The SAMOA Pathway is the UN’s ten-year strategy for SIDS’ sustainable development (2014-2024). This September marks the half-way point and brings a mid-term review of progress.
SIDS themselves began preparing for this meeting in 2018 with a series of meetings to review progress for each SIDS grouping: Caribbean; Pacific; and Atlantic, Indian Ocean and South China Seas (AIS). An interregional preparatory meeting in November 2019 was the culmination of this process to compile a stocktaking of progress from the perspective of SIDS.
The Alliance of Small Island States (AOSIS) also prepared a document to inform the mid-term review. Presenting the results in May 2019, Belize, for AOSIS, said the “odds seem to be stacked against us,” but SIDS will remain restless until they have achieved a life of dignity for all.
At the start of the negotiation process, co-chair Satyendra Prasad (Fiji) remarked on SIDS’ experiences as exemplifying the linkages among climate change, health and FfD. He said in “a very intense way” the Climate Summit is relevant to SIDS, while many SIDS also stand at the forefront of new health challenges that stem from climate change, and the UHC meeting precisely addresses these. Finally, he explained how SIDS are uniquely constrained in their resources to meet the challenges posed by climate change. In this way, the political declaration from the mid-term review aims to shine a spotlight on the linkages and the importance of managing them well in SIDS. Similarly, the concept note for Friday’s event stresses that the final five years must capitalize on synergies with the SDGs and climate action.

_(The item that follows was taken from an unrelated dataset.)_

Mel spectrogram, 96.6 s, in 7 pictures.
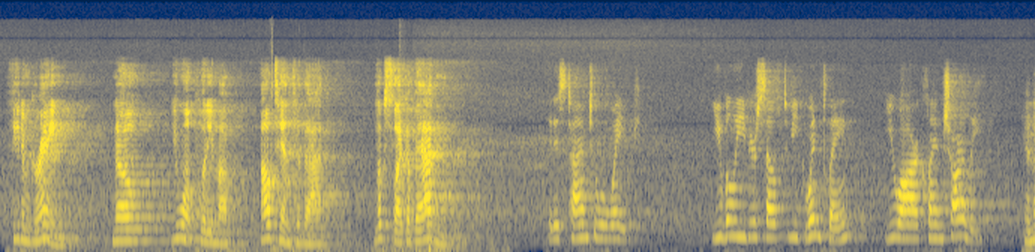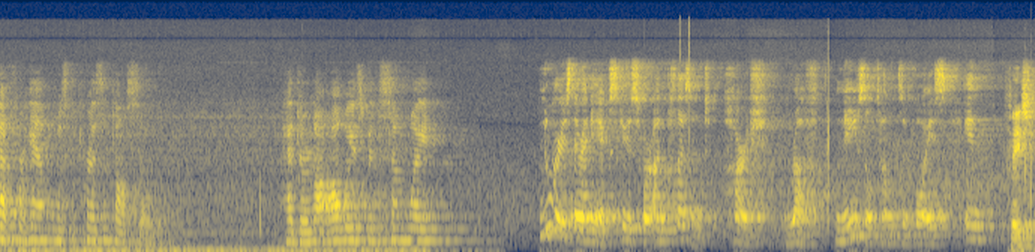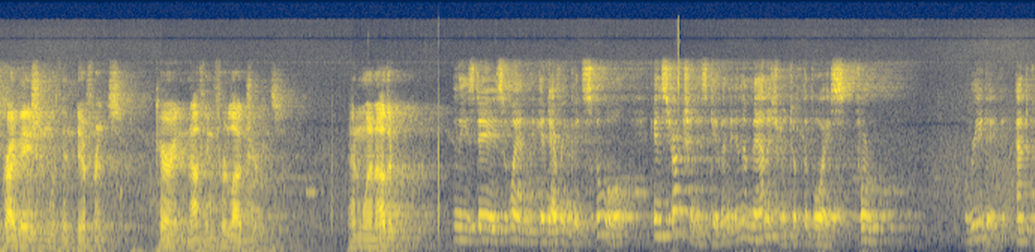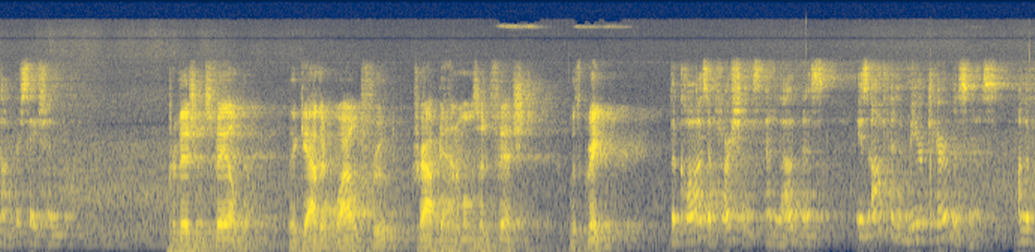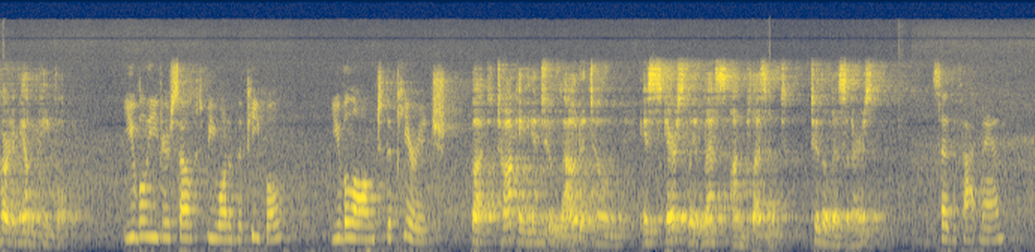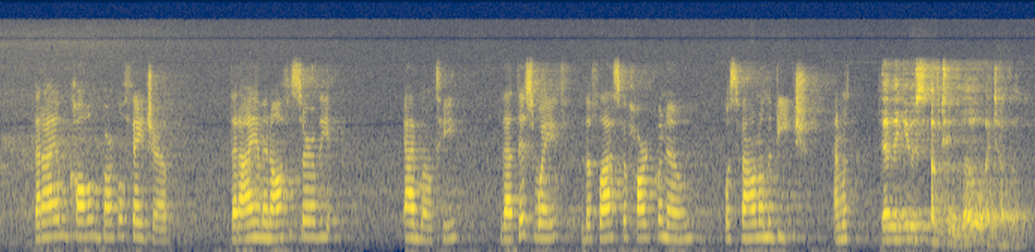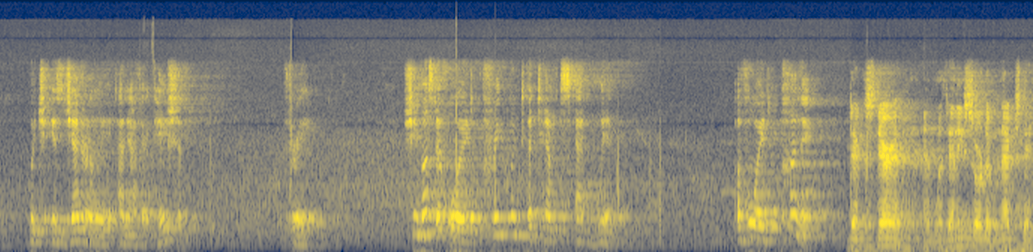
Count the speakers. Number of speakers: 5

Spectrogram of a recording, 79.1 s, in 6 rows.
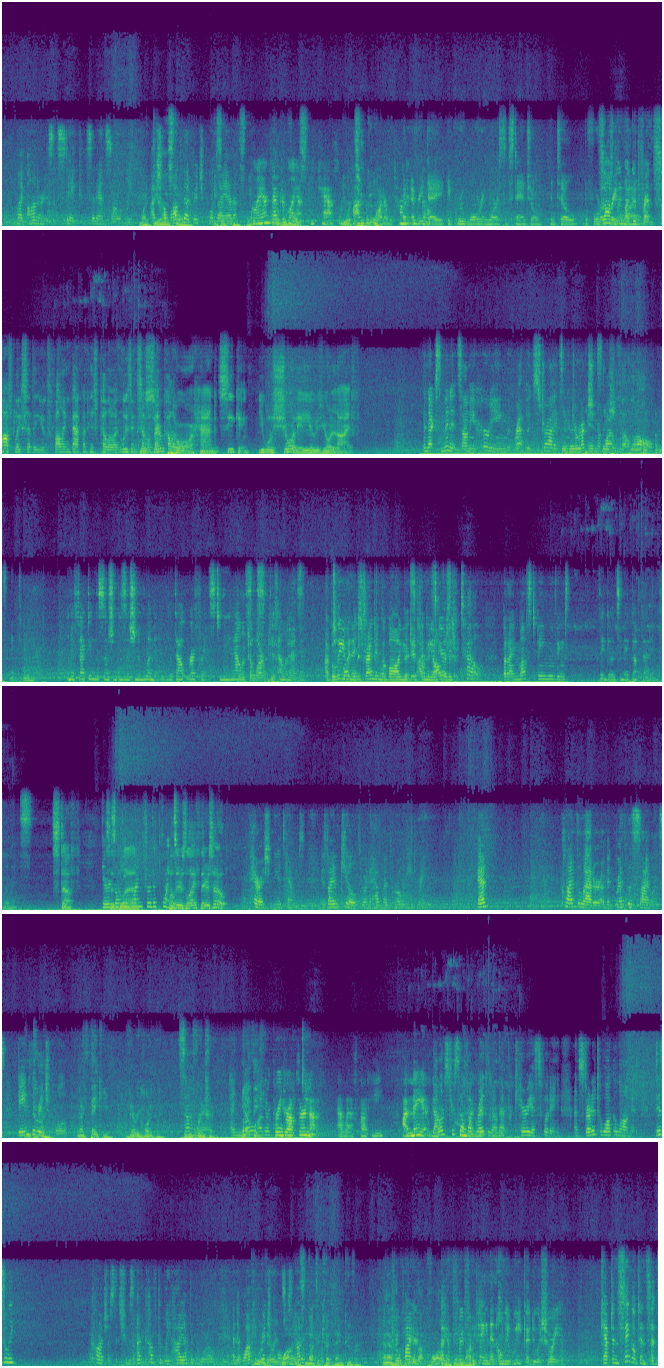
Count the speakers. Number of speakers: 9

Agreement at the global level took several months. After negotiations, led by Fiji and Ireland, the Declaration was agreed on 16 September.
A multi-stakeholder roundtable on Friday afternoon will feature announcements and commitments for implementation of the SAMOA Pathway. The speakers list indicates presentations from the African States, the EU, the Group of 77 and China (G77/China), numerous SIDS, Turkey, Hungary, the United Arab Emirates (UAE), New Zealand, Finland, Chile, India, Morocco and Qatar.
UN General Assembly’s 74th General Debate: Begins Tuesday, 24 September
The leaders of Brazil and the US will have the first two speaking spots, respectively, on Tuesday morning, as the UN General Assembly (UNGA) begins its 74th general debate. Heads of State and Government address any topics they wish, using the platform to send a signal on current issues as well as longer-term visions. This year should feature more statements than usual on climate change and the SDGs, since those respective summits do not have enough time in their programmes for all leaders to speak.
The Coherence Question and the Ambition Question
This year’s UNGA opening week is clearly unusual. It is the first time in the SDG era that the Goals have been on stage at the summit level. But there are also pressing needs to address other global issues: health care; the climate crisis; survival of small island States; and financing to drive the needed solutions.
The UN system has made an effort to create coherence among the series of events, giving them the collective theme, ‘Action for People and Planet.’ Indeed, linkages are easy to draw as these issues are closely related and each correspond to one or more SDGs and other aspects of the 2030 Agenda. Though the processes also bear their own histories, mandates and varying levels of attention and resources, perhaps by the end of the week, the fates of each of the issues will be more strongly intertwined for the next few years of implementation.
Another question to be considered after Friday is the sum effects of the commitments that will have been made. In 2015, a collective goal-setting exercise to address sustainable development resulted in an agreement that reflected truly uncommon levels of ambition at the global level. In 2019, the areas where all can agree to act are fewer, and not as bold. Attention is thus coalescing around commitments that countries can make on their own – or in concert with specific allies. If some countries will not make changes needed for aggregate temperature control, for example, will others step up with attempts to make up the difference? Whether each commitment we hear this week is collective or individual, it is the sum total of them that will provide the prognosis for people and planet.